School board members feel they leak info
By Scott Bellile
New London School Board members question the board’s ability to keep confidential information secret.
The seven board members shared their concerns anonymously in their annual evaluation of the board. The board then discussed the survey’s results at a special meeting held March 27.
“Question No. 6 was the first one that really kind of raised a red flag, and that question is: ‘Board members maintain confidentiality of privileged information.’ Any concerns, any thoughts on that?” Board President Kim Schroeder asked.
Board members were silent for 30 seconds as they processed the question and read over the printouts containing the seven respondents’ comments.
Bill Schmidt was the first to speak: “I guess I’m trying to get my head wrapped around what that really means. Individually we don’t think we do such a good job; as a whole, we do?”
Board member Virginia Schlais said she thinks it is the other way around.
“There’s just a sense, I think, we trust ourselves, but we don’t know if we trust each other. Is that it? I don’t know,” Schlais said.
“I think that nicely sums it up,” board member John Michels said.
A couple board members indicated the confidentiality concerns may have stemmed from a particular incident, but nobody indicated what that incident was.
“Some movement forward has to take place somewhere along the line here that says, ‘OK, we get it, some things have gone on, some things have been talked about perhaps for whatever reason, but it’s gotta stop,’” Michels said.
Discussing what the next step would be, board member Chris Martinson suggested the board receive training in open meetings law.
The board will further discuss what action to take to improve confidentiality at its April 10 meeting. The board meets at 6 p.m. at the district office, 901 West Washington St. The meetings are open to the public.

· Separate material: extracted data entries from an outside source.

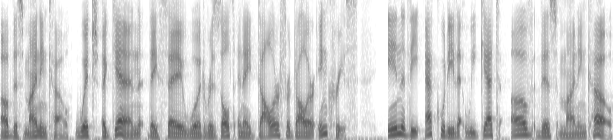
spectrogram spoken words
of this mining co, which again they say would result in a dollar for dollar increase in the equity that we get of this mining co.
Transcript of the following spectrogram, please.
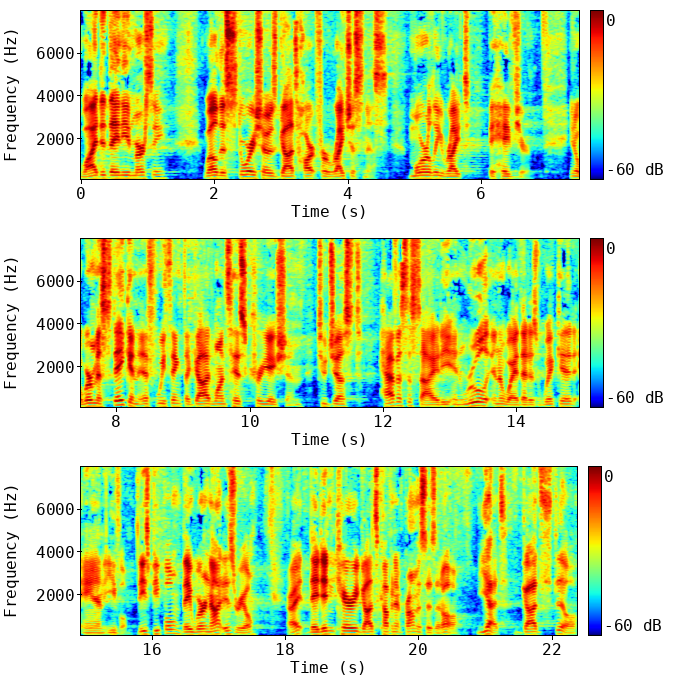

Schroeder shared board members’ responses to unrelated survey questions. One question asked if the board conducts meetings orderly and efficiently. She said respondents showed “a little bit of concern that maybe we’re too orderly and a little too sterile.”
“I do think a lot of that is because we do ask questions [to administration before the meetings] and we know some of the answers ahead of time,” which may cut down on the discussions and debates that take place in front of the public, Schroeder said.
Respondents also suggested the board better recognize the successes of individuals and groups in the district, and the board should regularly review board policies to make sure they’re up to date and relevant.
Schroeder mentioned the board’s positives and accomplishments that respondents highlighted, among them: bringing diverse backgrounds and points of view to the table; hiring the next district administrator; wisely using referendum dollars to improve security, roofing and literacy programs; creating a great environment for students within a tight budget; and carrying out the district’s mission of “Success for All Students.”
Circling back to the point of maintaining confidentiality, Schroeder added, “That being said, we have work to do.”